▶ _PROBLEM_
Starting at the line where "Create a transcript from this spectrogram." occurs, reproduce each line through the end of the entries below exactly. Omit every picture.
= = = = =
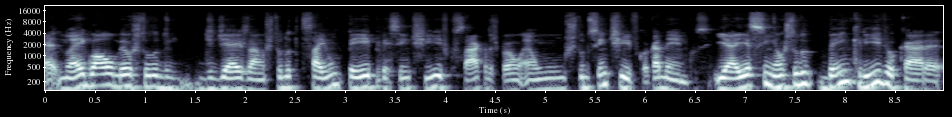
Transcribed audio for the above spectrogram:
é, não é igual o meu estudo de jazz lá, é um estudo que saiu um paper científico, saca? Tipo, é, um, é um estudo científico, acadêmico. Assim. E aí, assim, é um estudo bem incrível, cara.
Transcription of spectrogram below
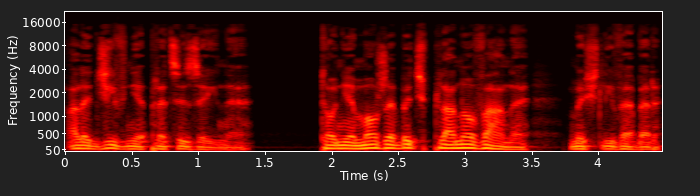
ale dziwnie precyzyjne. To nie może być planowane, myśli Weber.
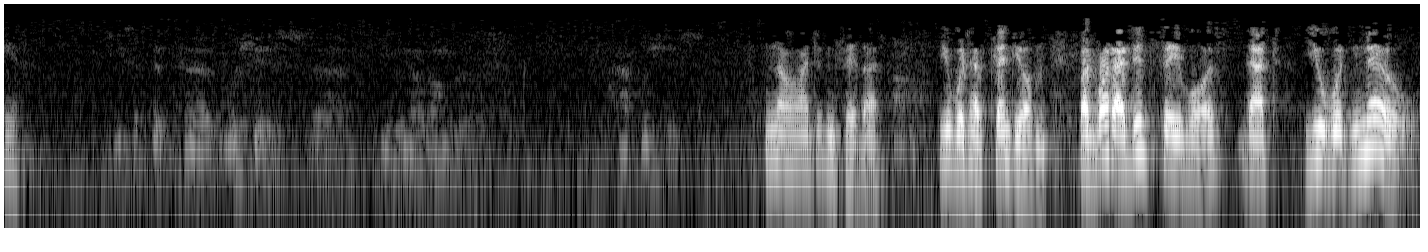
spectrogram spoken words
Yes. You said that uh, wishes, uh, you no longer have wishes. No, I didn't say that. You would have plenty of them. But what I did say was that you would know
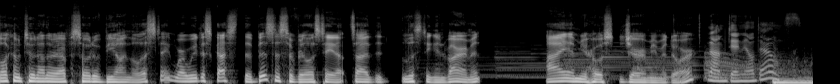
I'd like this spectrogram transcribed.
Welcome to another episode of Beyond the Listing, where we discuss the business of real estate outside the listing environment. I am your host, Jeremy Medor. And I'm Danielle Downs.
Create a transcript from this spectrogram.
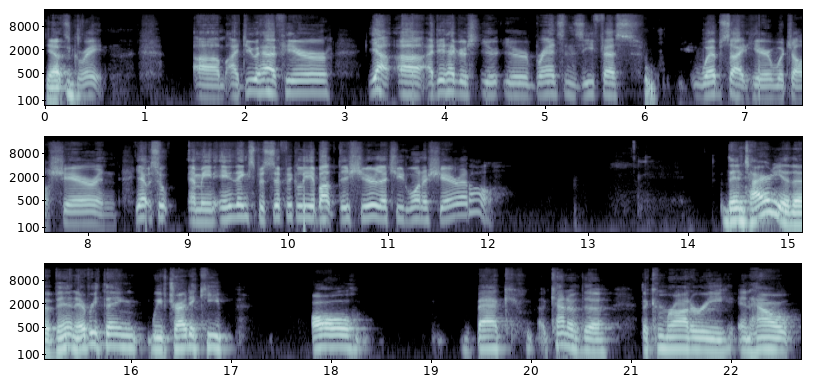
Yep. That's great. Um, I do have here, yeah, uh, I did have your your, your Branson Z Fest website here, which I'll share. And yeah, so I mean, anything specifically about this year that you'd want to share at all? the entirety of the event, everything we've tried to keep all back, kind of the the camaraderie and how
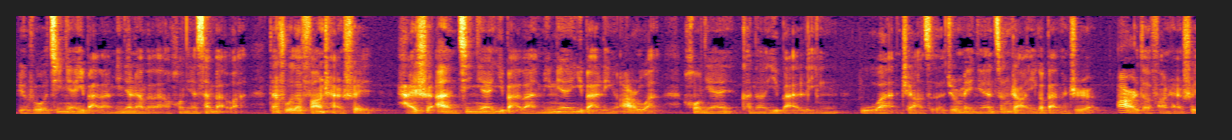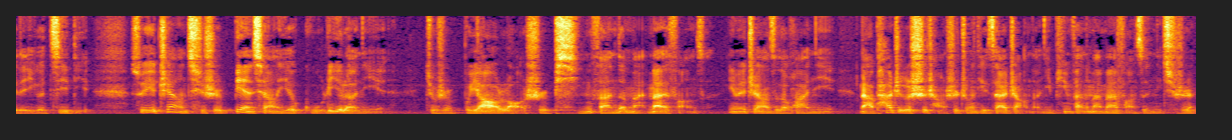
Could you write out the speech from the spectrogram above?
比如说我今年一百万，明年两百万，后年三百万，但是我的房产税还是按今年一百万，明年一百零二万，后年可能一百零五万这样子的，就是每年增长一个百分之二的房产税的一个基底。所以这样其实变相也鼓励了你，就是不要老是频繁的买卖房子，因为这样子的话，你哪怕这个市场是整体在涨的，你频繁的买卖房子，你其实。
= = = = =
▶ _PROBLEM SOLUTION_
Create a transcript from this spectrogram.
Yep. That's great. Um, I do have here, yeah, uh, I did have your your, your Branson Z Fest website here, which I'll share. And yeah, so I mean, anything specifically about this year that you'd want to share at all? the entirety of the event, everything we've tried to keep all back, kind of the the camaraderie and how
Could you write out the speech from the spectrogram above?
比如说我今年一百万，明年两百万，后年三百万，但是我的房产税还是按今年一百万，明年一百零二万，后年可能一百零五万这样子的，就是每年增长一个百分之二的房产税的一个基底。所以这样其实变相也鼓励了你，就是不要老是频繁的买卖房子，因为这样子的话，你哪怕这个市场是整体在涨的，你频繁的买卖房子，你其实。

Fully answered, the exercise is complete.